> [SOURCE DATA]:
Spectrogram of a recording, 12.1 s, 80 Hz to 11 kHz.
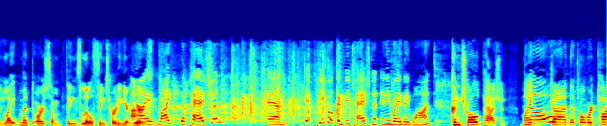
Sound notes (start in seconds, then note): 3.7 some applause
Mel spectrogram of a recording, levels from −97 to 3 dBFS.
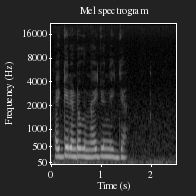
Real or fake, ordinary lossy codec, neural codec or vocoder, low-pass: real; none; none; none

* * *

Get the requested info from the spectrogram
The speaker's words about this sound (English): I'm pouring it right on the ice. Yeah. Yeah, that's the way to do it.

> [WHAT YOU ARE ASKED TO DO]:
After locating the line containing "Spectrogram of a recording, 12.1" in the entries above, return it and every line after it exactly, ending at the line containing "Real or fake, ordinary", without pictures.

> [EXERCISE ANSWER]:
Spectrogram of a recording, 12.1 s, 80 Hz to 11 kHz.
Sound notes (start in seconds, then note): 3.7 some applause
Mel spectrogram of a recording, levels from −97 to 3 dBFS.
Real or fake, ordinary lossy codec, neural codec or vocoder, low-pass: real; none; none; none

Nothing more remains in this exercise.